### Instructions to follow:
Each line of the data must be written out again verbatim; no image belongs in the copy.

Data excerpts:
__________________________________________________

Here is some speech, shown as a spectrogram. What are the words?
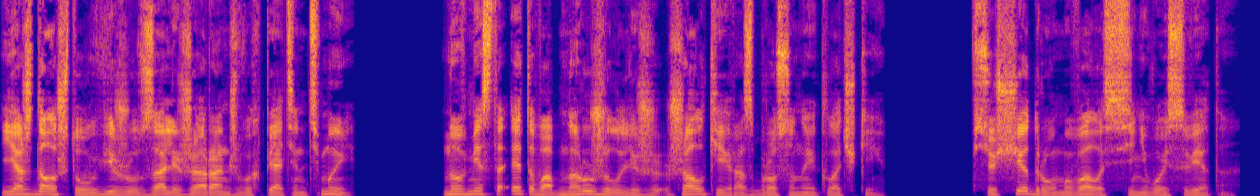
Я ждал, что увижу залежи оранжевых пятен тьмы, но вместо этого обнаружил лишь жалкие разбросанные клочки. Все щедро умывалось синевой света.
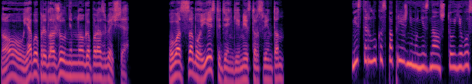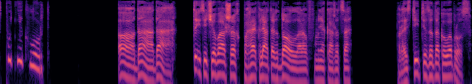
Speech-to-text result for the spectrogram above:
«Ну, я бы предложил немного поразвлечься. У вас с собой есть деньги, мистер Свинтон?» Мистер Лукас по-прежнему не знал, что его спутник — лорд. «О, да, да. Тысяча ваших проклятых долларов, мне кажется». «Простите за такой вопрос.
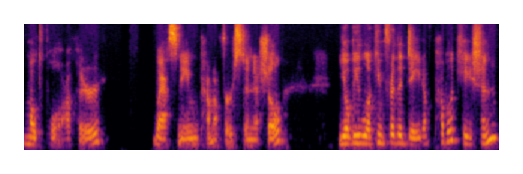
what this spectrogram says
multiple author, last name, comma, first initial. You'll be looking for the date of publication.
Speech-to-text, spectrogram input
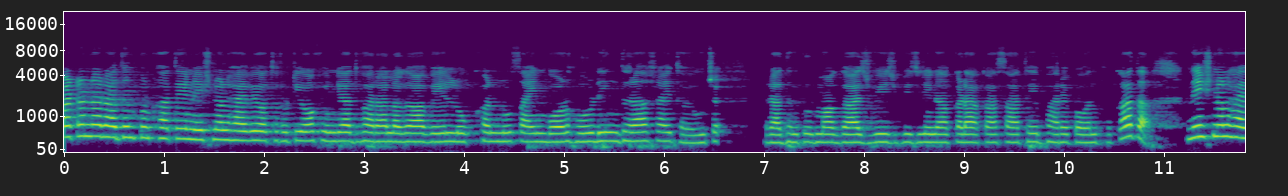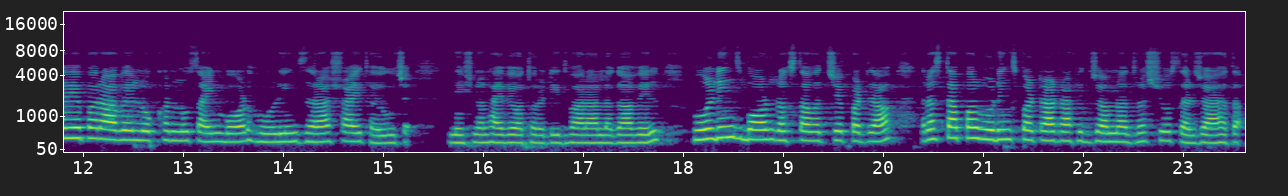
વડોદરાના રાધનપુર ખાતે national highway authority of India દ્વારા લગાવેલ લોખંડનું સાઇનબોર્ડ હોર્ડિંગ ધરાશાય થયું છે. રાધનપુરમાં ગાજવીજ વીજળીના કડાકા સાથે ભારે પવન ફૂંકાતા નેશનલ હાઈવે પર આવેલ લોખંડનું સાઇનબોર્ડ હોર્ડિંગ ધરાશાય થયું છે. નેશનલ હાઈવે ઓથોરિટી દ્વારા લગાવેલ હોર્ડિંગ્સ બોર્ડ રસ્તા વચ્ચે પડતા રસ્તા પર હોર્ડિંગ્સ પડતા ટ્રાફિક જામના દ્રશ્યો સર્જાયા હતા.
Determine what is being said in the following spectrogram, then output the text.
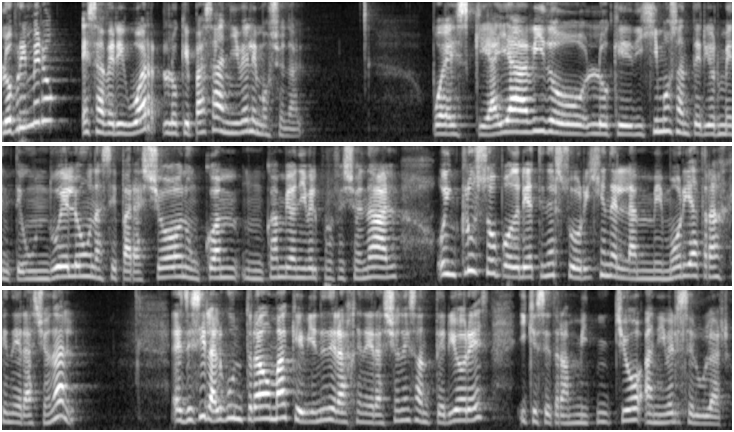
Lo primero es averiguar lo que pasa a nivel emocional. Pues que haya habido lo que dijimos anteriormente, un duelo, una separación, un, cambio a nivel profesional o incluso podría tener su origen en la memoria transgeneracional. Es decir, algún trauma que viene de las generaciones anteriores y que se transmitió a nivel celular.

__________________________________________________

### Answer below:
Here is some speech, shown as a spectrogram. What are the words?
Я ждал, что увижу залежи оранжевых пятен тьмы, но вместо этого обнаружил лишь жалкие разбросанные клочки. Все щедро умывалось синевой света.
Speech-to-text result for the spectrogram above:
«Ну, я бы предложил немного поразвлечься. У вас с собой есть деньги, мистер Свинтон?» Мистер Лукас по-прежнему не знал, что его спутник — лорд. «О, да, да. Тысяча ваших проклятых долларов, мне кажется». «Простите за такой вопрос.
what this spectrogram says
multiple author, last name, comma, first initial. You'll be looking for the date of publication.
Speech-to-text, spectrogram input
વડોદરાના રાધનપુર ખાતે national highway authority of India દ્વારા લગાવેલ લોખંડનું સાઇનબોર્ડ હોર્ડિંગ ધરાશાય થયું છે. રાધનપુરમાં ગાજવીજ વીજળીના કડાકા સાથે ભારે પવન ફૂંકાતા નેશનલ હાઈવે પર આવેલ લોખંડનું સાઇનબોર્ડ હોર્ડિંગ ધરાશાય થયું છે. નેશનલ હાઈવે ઓથોરિટી દ્વારા લગાવેલ હોર્ડિંગ્સ બોર્ડ રસ્તા વચ્ચે પડતા રસ્તા પર હોર્ડિંગ્સ પડતા ટ્રાફિક જામના દ્રશ્યો સર્જાયા હતા.
Determine what is being said in the following spectrogram, then output the text.
Lo primero es averiguar lo que pasa a nivel emocional. Pues que haya habido lo que dijimos anteriormente, un duelo, una separación, un, cambio a nivel profesional o incluso podría tener su origen en la memoria transgeneracional. Es decir, algún trauma que viene de las generaciones anteriores y que se transmitió a nivel celular.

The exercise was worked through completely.